Paving their path to Carnegie Hall

Abby at Carnegie

Abby, 10, performing at Carnegie Hall

By Lauren Whittaker
If anyone snapped a picture of me, I’m sure I was beaming as I watched three of my piano students perform in the Celebration of Excellence Recital at New York’s Carnegie Hall on a cold night this past February.  Dressed in their finest clothes, Abby Mercer, 10, Sophie Smith, 10, and Austin Smith, 8, had all earned the honor of performing in this historic concert venue by scoring First Class Honors with Distinction on their Royal Conservatory Music (RCM) Development Program examinations.  As they performed on stage, I reflected on the hard work it takes to land one’s self in Carnegie Hall.

Abby, for example, started down her music path at four years old, when she participated in South Shore Conservatory’s early childhood summer program, The Arts Tell a Story.  She enjoyed the experience so much that her mother enrolled her in SSC’s arts-integrated preschool program that fall.  From there, she continued her arts-based learning on through kindergarten.  While she was in kindergarten, Abby started her introduction to piano, taking a weekly Piano FUNdamentals group class for an entire year. By the time she was six, Abby knew she liked playing piano enough to start private lessons with me, and loved reading enough to join the SSC Book Club with kindergarten teacher Jill Martin.  I welcomed her addition to my studio.
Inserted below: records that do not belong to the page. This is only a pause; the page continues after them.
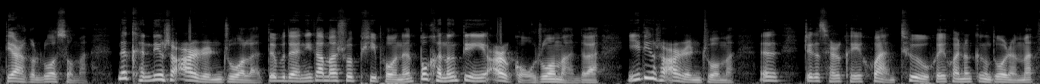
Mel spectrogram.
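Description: A man teaching English pronunciation in a lively, joking way, demonstrating sounds aloud. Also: mid-range voice. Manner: animated, jokey, demonstrates sounds. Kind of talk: lively spoken lesson.

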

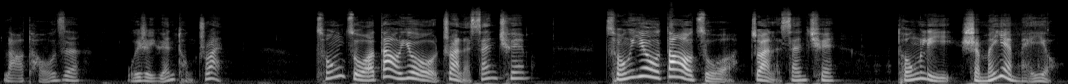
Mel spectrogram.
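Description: Bright, lively woman storyteller. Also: medium pitch, takes it slowly, no room sound, studio quality. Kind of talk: children's story narration.

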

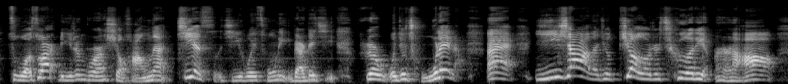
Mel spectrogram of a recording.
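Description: Bright-voiced woman storyteller. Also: on the high side, slightly rough. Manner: lively folksy asides to the listener. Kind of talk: colloquial gangster story narration.

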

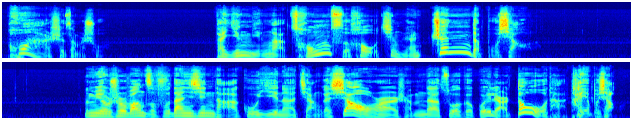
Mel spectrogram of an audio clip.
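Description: A man telling a traditional folk tale in a lively, animated storytelling manner with drawn-out interjections. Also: medium pitch, no room sound, studio quality.

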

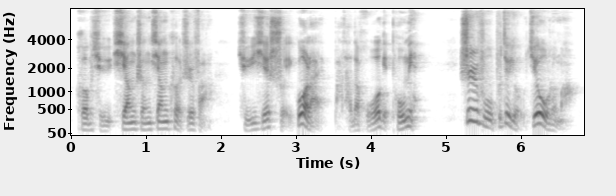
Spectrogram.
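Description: A cautious monk disciple speaks low and measured, full of worry, as a male storyteller voices him. He sits a bit lower and softer than the lively telling around him. It is a children's storybook telling. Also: slightly rough. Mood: thoughtful.

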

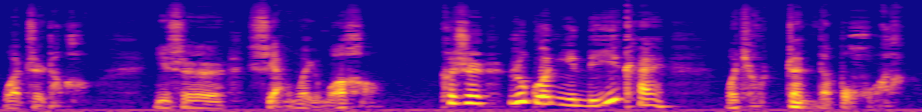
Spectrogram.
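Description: A man's voice: on the high side, huge pitch swings, normal speed, breathy edge, voice pushed up, exaggerated voice. A man voicing a passionate scholar husband in an audiobook, dramatic and teasing. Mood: tender. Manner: dramatic, swings from pleading to stern.

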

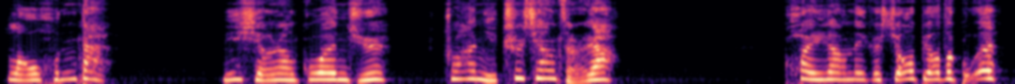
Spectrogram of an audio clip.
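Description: A man doing a shrill, scolding young woman. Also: steady tone, normal speed, no room sound. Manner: shrieking, scolding.

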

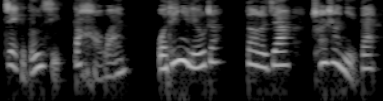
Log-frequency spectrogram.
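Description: A woman's voice: high-pitched, big pitch swings, fairly quick, a little mellow, slightly rough, heavily acted. A woman voicing a spirited noble teenage boy who talks eagerly and cheerfully.

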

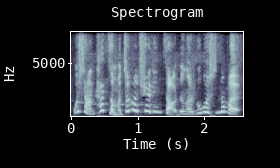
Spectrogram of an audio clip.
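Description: A woman co-hosting a chat show, speaking casually and telling anecdotes in an animated way with quoted dialogue. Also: very high voice, very fast, dry recording. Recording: music bed behind the voice.

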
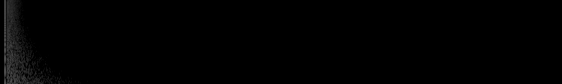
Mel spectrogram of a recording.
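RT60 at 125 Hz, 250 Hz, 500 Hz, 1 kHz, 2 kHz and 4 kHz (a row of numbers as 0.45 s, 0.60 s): 2.3 s, 2.0 s, 1.6 s, 1.2 s, 0.90 s, 0.70 s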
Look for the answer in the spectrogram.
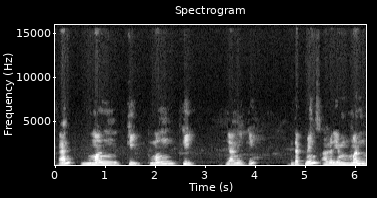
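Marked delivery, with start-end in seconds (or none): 0.8-2.7 "monkey" broken as mon, then key; syllable by syllable. Shown as a demonstration. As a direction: say each "monkey" with a small gap before "key". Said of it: "मन and की मिलाया".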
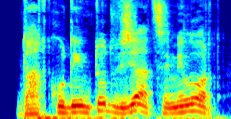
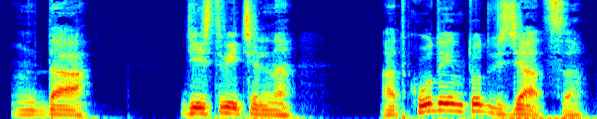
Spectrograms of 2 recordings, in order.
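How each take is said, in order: First: Said in the usual way. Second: Откуда им тут взяться said slowly and low, turning it over; musing echo. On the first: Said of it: "Включилась в разговор Мия". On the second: A narrator's reading. The lord echoes Mia's words to make a point: slow, low, ironic musing. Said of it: "Подхватил я слова Мии".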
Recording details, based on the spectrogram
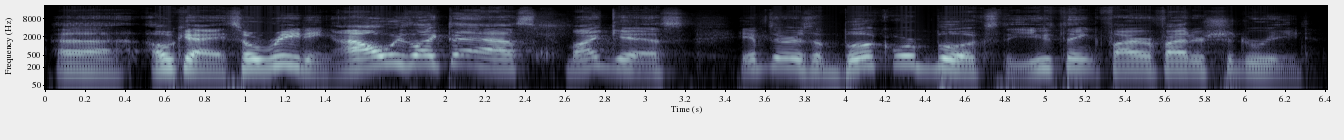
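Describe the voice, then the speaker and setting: A man with a slightly higher-pitched voice hosts an interview podcast. He talks in a casual, conversational style, responding to his guest and putting questions. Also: lively intonation, moderate pace. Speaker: podcast host.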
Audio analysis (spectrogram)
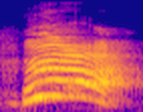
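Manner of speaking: high loud startled cry; startled yell. Acted. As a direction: jump in fright. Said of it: "Sans and Frisk yelled".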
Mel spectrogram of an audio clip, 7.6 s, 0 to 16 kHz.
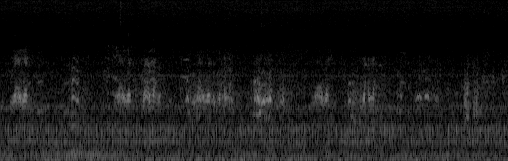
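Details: Barnacle geese in a flock with white-fronted and bean geese at Antoniny near Szamocin, Poland, on 7 March 2016, yelping in short, sharp, dog-like barks, several birds overlapping irregularly about twice a second over a low rumble.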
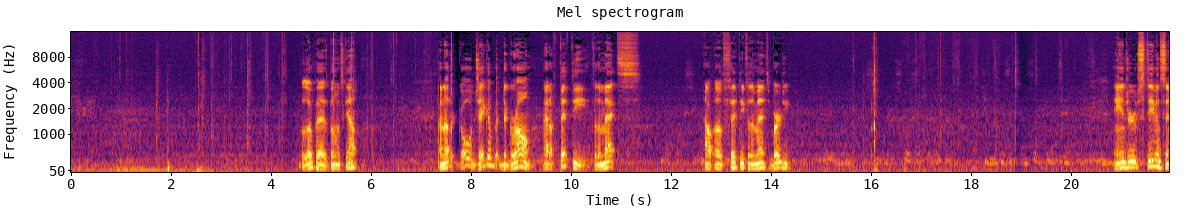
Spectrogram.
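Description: Trading cards shuffle and slide against each other in hands.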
By eight years old, Abby added Piano Chamber Ensemble to her list of activities. At nine, she performed in SSC’s Piano Competition, and has participated in the Summer Vocal Institute for two summers. It was thrilling to watch her thrive in the arts.

In the fall of 2017, Abby’s private piano lessons included curriculum from the Royal Conservatory of Music Development Program.  This comprehensive program of music study includes scales, arpeggios, repertoire from the Baroque to 21st century music, sight reading, ear training, and music theory, leading to regular examinations at each level of study (12 levels for pianists).  RCM, which helps track a student’s progress, is available for virtually all instruments including voice, and offered through South Shore Conservatory, one of the founding schools when the Canada-based program was introduced in the US. On her very first exam, Abby achieved the grade of First Class Honors with Distinction. She continues to grow and challenge herself in the RCM program.

So, if you ask, how a ten-year-old could possibly end up performing at Carnegie Hall, the answer is simple:  Abby and her parents seized the many opportunities to participate in music and the arts available to children at SSC.  These classes, lessons, ensembles and competitions are all part of what SSC calls a program curriculum.  From birth to 100, students may join at any ability level, and continue studying their entire life.

I don’t want to make it sound as though Abby, Sophie, and Austin spend all their days practicing piano.  They are well-rounded students, enjoying soccer, basketball, softball, baseball, ballet, and gymnastics, and few other regular activities.  Busy kids?  Yes!  Focused on what they enjoy from life?  Yes!  Supportive parents?  Yes, Yes, Yes!  That’s how one ends up at Carnegie Hall before they even reach their teen years!

Learn more about South Shore Conservatory Royal Conservatory of Music Development Program, and their classes, lessons and ensembles at sscmusic.org, or find South Shore Conservatory on Facebook.

Piano Instructor Lauren Whittaker has been with South Shore Conservatory since 2013.

Advertisements

One comment

  1. Jackie · April 19

    Dear Lauren,
    I loved reading this article about how your students thrived under your musical care💫👌🏼🎶💕. Bravo to all,
    I can hear your sparkling laughters!
    Sincerely,
    Jackie Debas

    Like

Leave a Reply

Fill in your details below or click an icon to log in:

WordPress.com Logo

You are commenting using your WordPress.com account. Log Out /  Change )

Google photo

You are commenting using your Google account. Log Out /  Change )

Twitter picture

You are commenting using your Twitter account. Log Out /  Change )

Facebook photo

You are commenting using your Facebook account. Log Out /  Change )

Connecting to %s